Investment in innovative medicines needed to safeguard Australia’s long-term prosperity

Canberra, 18 March 2021: Medicines Australia has lodged its 2021-22 Pre-Budget Submission with The Treasury which outlines several recommendations to ensure innovative medicines and vaccines continue to make a significant contribution to the nation’s health and economy.

Enhancing the Government’s Economic Recovery Plan, creating more jobs and securing Australia’s future post COVID-19 are priorities the innovative medicines industry will actively contribute to.

Throughout the pandemic, Medicines Australia and its member companies have focussed on ensuring Australians have access to the medicines they need, when they need them. At the same time, they have expedited the research, development, and distribution of innovative diagnostics, treatments and vaccines for COVID-19 – to manage the public health crisis and support the nation’s recovery.

Close collaboration with both federal and state governments, and other stakeholders, has been central to the COVID-19 response. This has included, safeguarding continuous access to new and existing treatments for Australians; managing the medicine supply chain; ensuring local clinical trials continue to support job creation, medical research, and early patient access; and maintaining continuity of care, particularly for those with chronic conditions.

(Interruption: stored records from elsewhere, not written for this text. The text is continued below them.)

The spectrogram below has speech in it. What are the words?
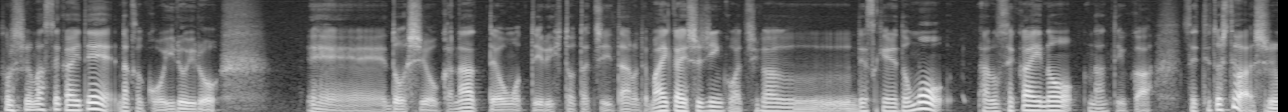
その週末世界で、なんかこう、いろいろ、えー、どうしようかなって思っている人たちなので、毎回主人公は違うんですけれども、あの、世界の、なんていうか、設定としては終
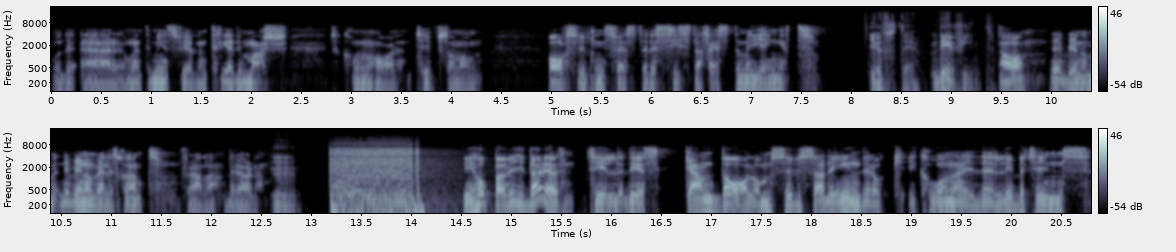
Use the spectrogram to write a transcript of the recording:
och det är, om jag inte minns fel, den 3 mars så kommer de ha typ som någon avslutningsfest eller sista festen med gänget. Just det, det är fint. Ja, det blir nog, det blir nog väldigt skönt för alla berörda. Mm. Vi hoppar vidare till det skandalomsusade indie-rock-ikonerna i The Libertines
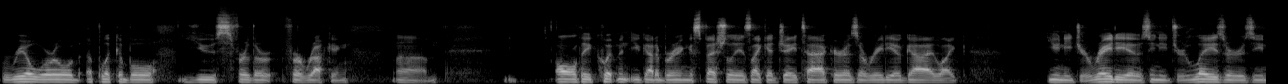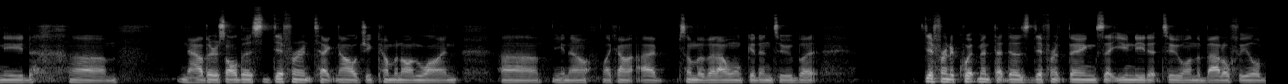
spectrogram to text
real world applicable use for the for rucking. Um, all the equipment you got to bring, especially as like a JTAC or as a radio guy, like you need your radios, you need your lasers, you need um, now there's all this different technology coming online. Uh, you know, like I, I, some of it I won't get into, but different equipment that does different things that you need it to on the battlefield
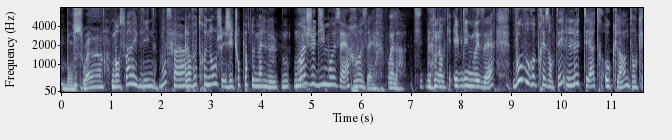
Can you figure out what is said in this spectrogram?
Bonsoir. Bonsoir Evelyne. Bonsoir. Alors, votre nom, j'ai toujours peur de mal le. Moi, je dis Moser. Moser, voilà. donc Evelyne Moser. Vous, vous représentez le théâtre Auclin, donc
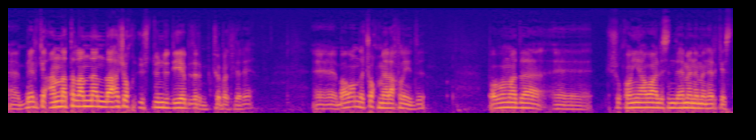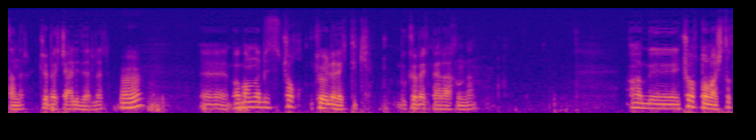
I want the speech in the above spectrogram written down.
E, belki anlatılandan daha çok üstündü diyebilirim köpekleri. E, babam da çok meraklıydı. Babama da e, şu Konya valisinde hemen hemen herkes tanır. Köpekçi Ali derler. Hı hı. Ee, babamla biz çok köyler ektik. Bu köpek merakından. Abi çok dolaştık.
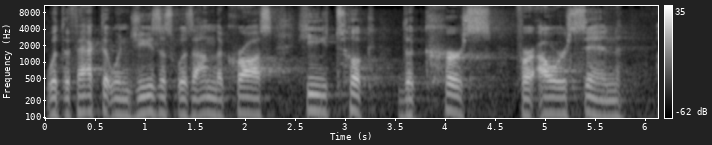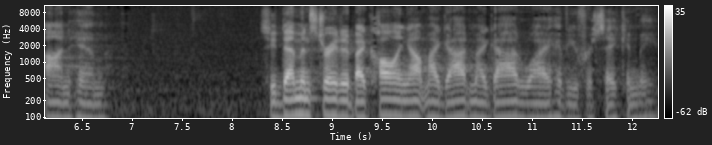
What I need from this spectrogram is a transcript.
with the fact that when Jesus was on the cross, he took the curse for our sin on him. So he demonstrated by calling out, My God, my God, why have you forsaken me?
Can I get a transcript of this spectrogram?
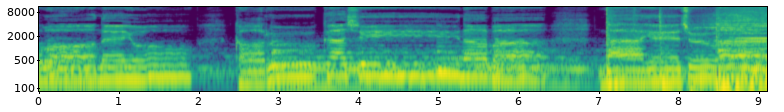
원해요. 거룩하신 아바 나의 주 하나님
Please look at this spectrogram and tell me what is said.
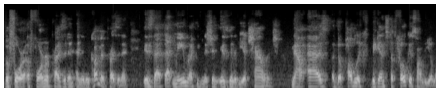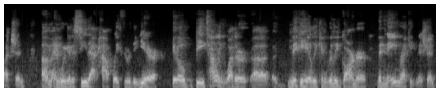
before a former president and an incumbent president, is that that name recognition is going to be a challenge. Now, as the public begins to focus on the election, um, and we're going to see that halfway through the year, it'll be telling whether uh, Nikki Haley can really garner the name recognition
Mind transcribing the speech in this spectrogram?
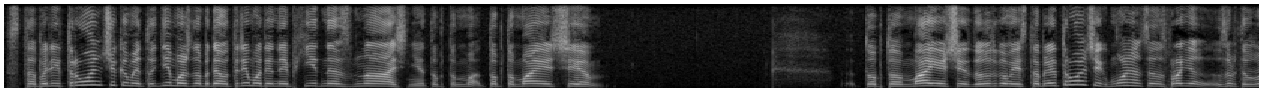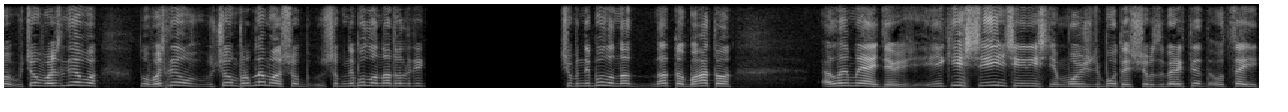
стабілітрончиками, тоді можна буде отримати необхідне значення. Тобто, тобто маючи. Тобто, маючи додатковий стабілітрончик, можна це насправді зробити. В чому важливо? Ну, важливо, в чому проблема, щоб, щоб не було надто велике- щоб не було над- надто багато елементів. Які ще інші рішення можуть бути, щоб зберегти оцей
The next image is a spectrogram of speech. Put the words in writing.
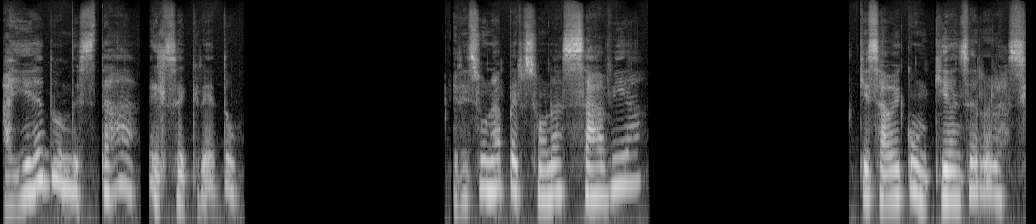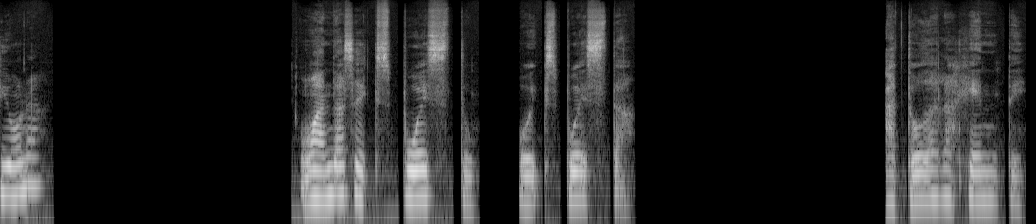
ahí es donde está el secreto. ¿Eres una persona sabia que sabe con quién se relaciona? ¿O andas expuesto o expuesta a toda la gente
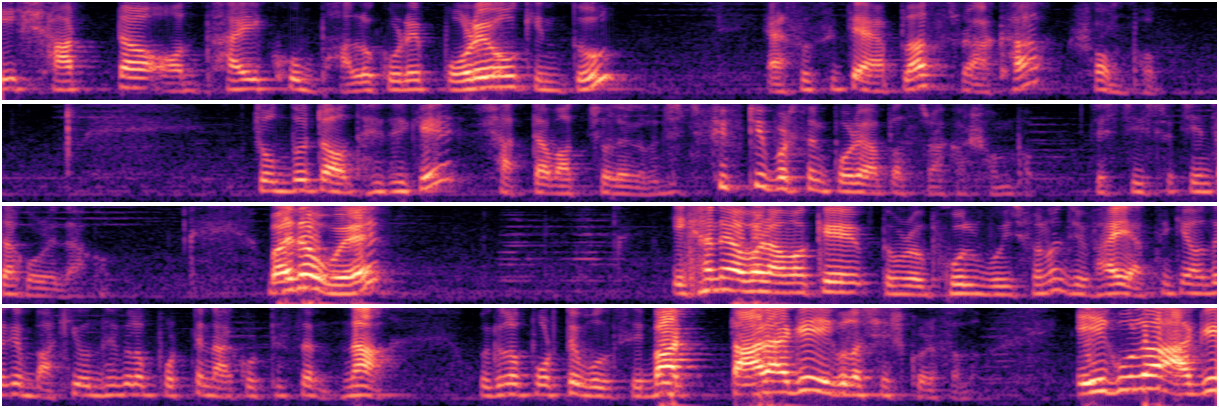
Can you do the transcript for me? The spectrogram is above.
এই সাতটা অধ্যায় খুব ভালো করে পড়েও কিন্তু এসএসসিতে অ্যাপ্লাস রাখা সম্ভব। চোদ্দোটা অধ্যায় থেকে সাতটা বাদ চলে গেল। জাস্ট ফিফটি পার্সেন্ট পরে অ্যাপ্লাস রাখা সম্ভব। জাস্ট চিন্তা করে দেখো। বাই দ্য ওয়ে এখানে আবার আমাকে তোমরা ভুল বুঝছ না যে, ভাই, আপনি কি আমাদেরকে বাকি অধ্যায়গুলো পড়তে না করতেছেন? না, ওইগুলো পড়তে বলছি বাট তার আগে এগুলো শেষ করে ফেলো। এইগুলো আগে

“The events of 2020/21 have clearly shown the health of Australians is inextricably linked to the strength of our economy,” said Medicines Australia CEO, Ms Elizabeth de Somer.

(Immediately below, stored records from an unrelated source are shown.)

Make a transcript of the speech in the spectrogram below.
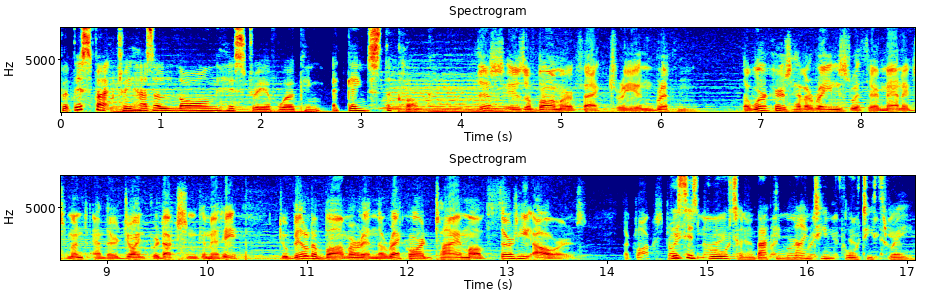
But this factory has a long history of working against the clock. This is a bomber factory in Britain. The workers have arranged with their management and their joint production committee to build a bomber in the record time of 30 hours. The clock This is Broughton back in 1943.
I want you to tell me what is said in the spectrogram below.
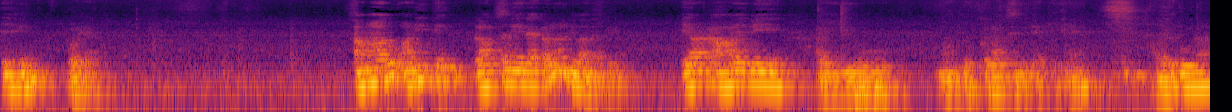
ඒකෙන් පොඩයක්. සමහරු අනිත්‍ය ලක්ෂණය දැකලා නිවන් දකිනවා. එයාට ආයේ මේ අයියෝ මම දුක්ඛ ලක්ෂණ දැකේ නෑ. හරි දුනා.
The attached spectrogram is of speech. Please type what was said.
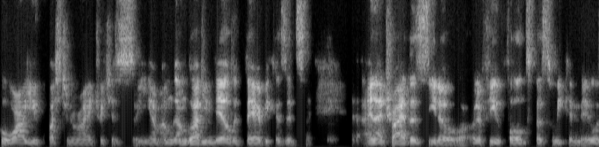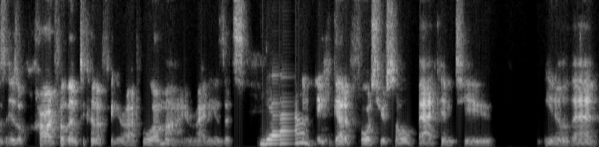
"Who are you?" question, right? Which is, you know, I'm I'm glad you nailed it there because it's, and I tried this, you know, with a few folks this week, and it was it was hard for them to kind of figure out who am I, right? Because it's yeah, I think you got to force yourself back into, you know, that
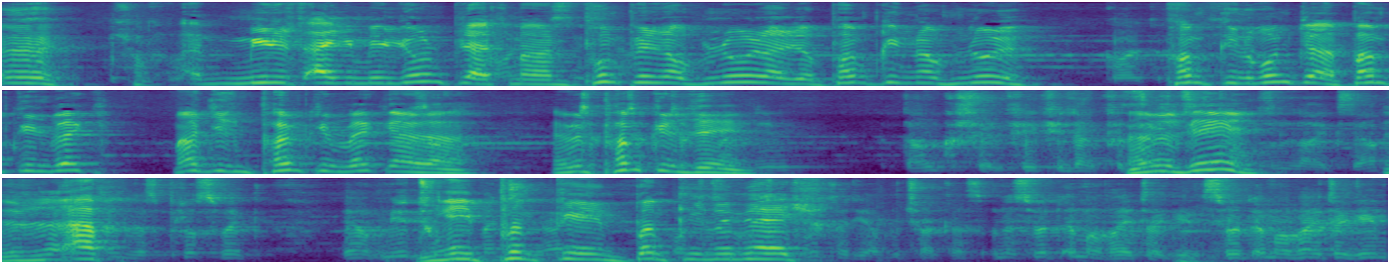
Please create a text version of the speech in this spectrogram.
äh, minus eine Million Platz machen. Pumpen auf Null, also Pumpkin auf Null. Pumpkin runter, Pumpkin weg. Mach diesen Pumpkin weg, Alter. Er will Pumpkin sehen. Dankeschön, vielen, vielen Dank für wir sehen. 60.000 Likes. Ja. Das ist Aff. Das Plus weg. Ja, mir Nee, Pumpkin, leid. Pumpkin das im Chakas. Und es wird immer weitergehen. Es wird immer weitergehen.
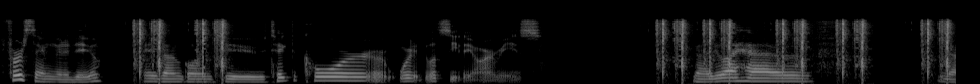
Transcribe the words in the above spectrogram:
first thing I'm going to do is I'm going to take the core, or where, let's see the armies. Now, do I have, no,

“Members of Medicines Australia are central to the COVID-19 vaccine roll-out playing a significant role in protecting our community from the virus. We are extremely proud of the speed, determination and substantial efforts in the innovative vaccine research and development, together with the work of all companies actively contributing to the COVID-19 public health response,” she said.

“Beyond the pandemic, we need to ensure other innovative therapies continue to arrive and support our nation’s overall health and economic stability – keeping Australians working, children participating in school, reducing our hospital costs, decreasing the burden of disease, maintaining our overall productivity and building jobs,” added Ms de Somer.

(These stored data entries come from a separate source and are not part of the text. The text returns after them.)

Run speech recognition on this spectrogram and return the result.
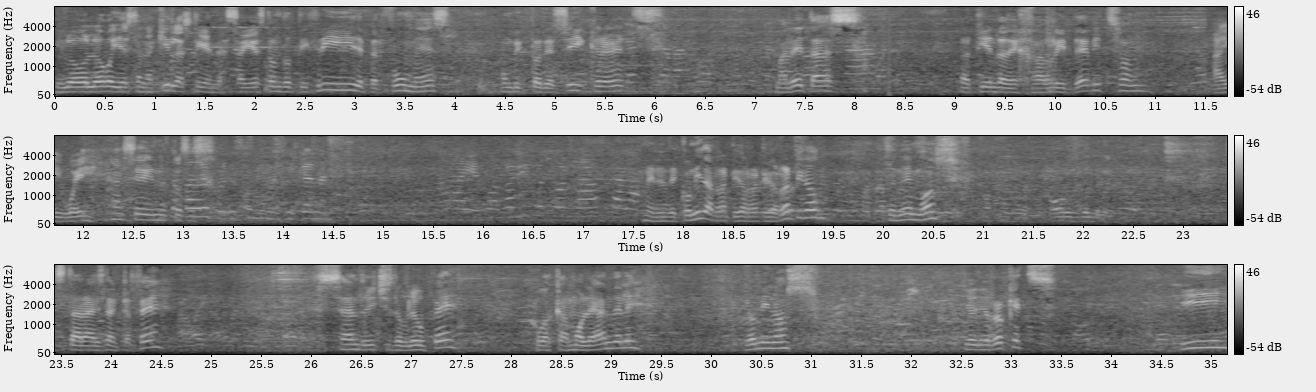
y luego luego ya están aquí las tiendas. Ahí está un duty free de perfumes, un Victoria's Secrets, maletas, la tienda de Harley Davidson. Ay, güey, hace unas cosas. porque es como mexicana. Miren, de comida rápido, rápido, rápido. Tenemos Star Island Café, Sandwich WP, Guacamole Ándele, Dominos, Johnny Rockets y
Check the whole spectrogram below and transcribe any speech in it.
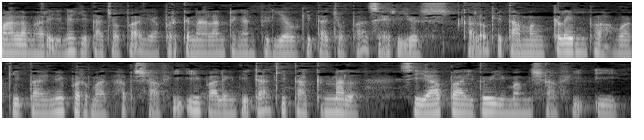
Malam hari ini kita coba ya berkenalan dengan beliau, kita coba serius. Kalau kita mengklaim bahwa kita ini bermadhab syafi'i, paling tidak kita kenal siapa itu Imam Syafi'i.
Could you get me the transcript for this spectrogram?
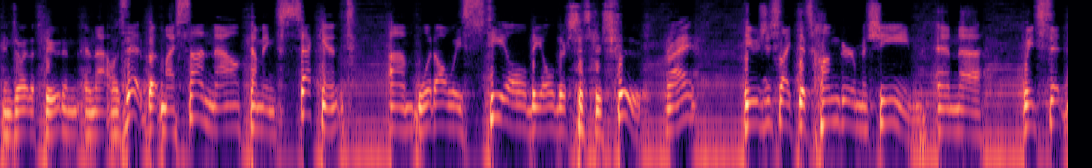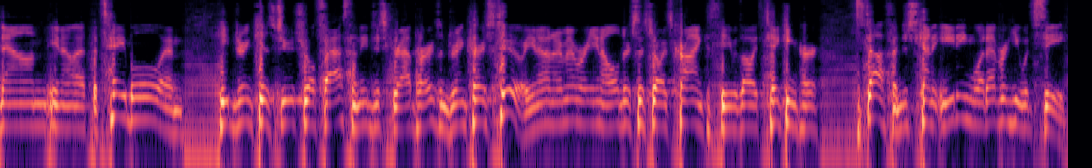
enjoy the food and, and that was it. But my son now coming second um, would always steal the older sister's food, right? He was just like this hunger machine. And uh, we'd sit down, you know, at the table, and he'd drink his juice real fast, and he'd just grab hers and drink hers too. You know, and I remember, you know, older sister always crying because he was always taking her stuff and just kind of eating whatever he would see,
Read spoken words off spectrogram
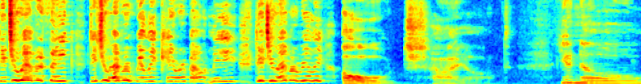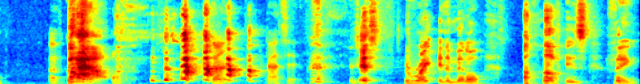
did you ever think, did you ever really care about me? Did you ever really? Oh, child. You know. Of course. Pow! Done. That's it. just right in the middle of his thing.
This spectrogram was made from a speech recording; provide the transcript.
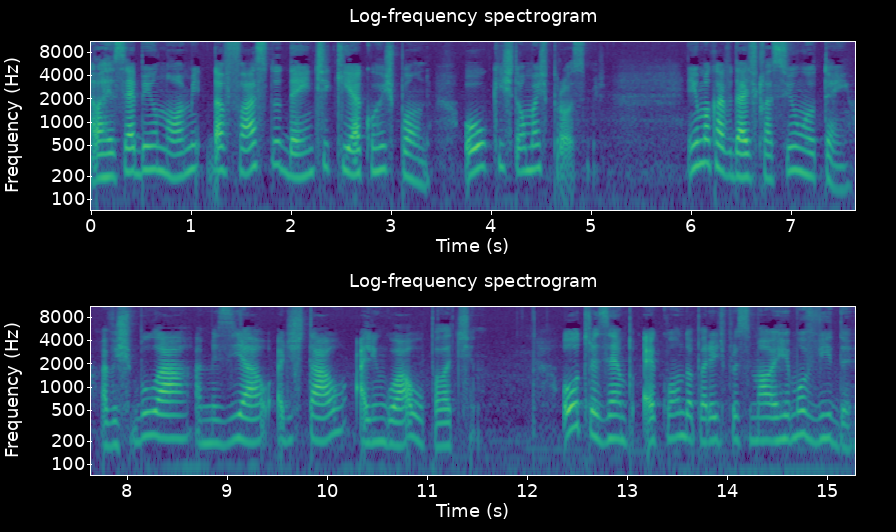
Elas recebem o nome da face do dente que a corresponde ou que estão mais próximas. Em uma cavidade classe 1, eu tenho a vestibular, a mesial, a distal, a lingual ou palatina. Outro exemplo é quando a parede proximal é removida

Working with the Federal Government, Medicines Australia is seeking to ensure the nation’s healthcare system continues to deliver lifesaving and life-changing medicines, therapies, and vaccines to Australians, in 2021 and beyond.

“We are calling on the Government to prioritise the fulfillment of existing commitments, while supporting initiatives that secure the health of Australians and the economy, now and into the future,” said Ms de Somer. “Every innovative medicine made available in Australia generates a significant return on investment to the patient, the community, the economy, and the Government.

“While we are acutely aware of the constraints the Federal Budget is under; access to innovative healthcare, including vaccines and medicines, must be a fundamental and essential contributor to our economic recovery and to our robust future,” said Ms de Somer.

Medicines Australia has called on the Government to adopt the following priority recommendations:-

  1. Fully implement the 2020 Budget commitments, including:
    1. Demonstrated funding through the Pharmaceutical Benefits Scheme (PBS) new medicines funding guarantee, worth at least $2.8 billion over four years.
    2. Rapid PBS listing times due to removal of the cost-offset policy.
    3. Finalise a new five-year (2022-27) strategic agreement with the medicines industry and ensure further investment in medicines.
  2. Fully implement the 2019 election commitments, including:
    1. Continue to work with states and territories to harmonise clinical trial governance to ensure Australia is seen as a top investment destination.
    2. Conduct the promised review of the National Medicines Policy.
  3. Convene a ministerial roundtable with industry in the first half of 2021 to discuss the challenge international reference pricing poses to new medicines’ access for Australian patients.

In addition to COVID-19; the country’s growing and ageing population, together with rapid advances in medical innovation, will continue to place pressure on the Federal Budget. To ensure Australians’ access to innovative medicines and universal healthcare is secure over the long-term, Government investment into the PBS must be sustained.

“Unlike other areas of government spending, the PBS has a number of in-built savings measures that allow it to operate in a fiscally sustainable way. Medicines Australia remains committed to working with the Australian Government to fully deliver on the commitments it has made in previous Budgets, whilst developing solutions to address the potential challenges Australian patients may face, in 2021 and beyond,” said Ms de Somer.

Australia’s research-based medicines industry contributes approximately $9 billion to the local economy; employs (directly and indirectly) around 23,000 Australians; invests more than $1 billion annually into research and development, which helps over 33,000 Australians get early access to new and emerging therapies; and exports an estimated $1.6 billion of medicinal products. This is in addition to the significant and unquantified benefits the medicines industry provides to the health and wellbeing of Australians and its flow-on effects to the economy.

Click here to view Medicines Australia’s Pre-Budget Submission.


Interview with Medicines Australia, Chief Executive Officer, Elizabeth de Somer can be arranged on request.

For further information please contact Jasmine Kaur on 0452 303 565.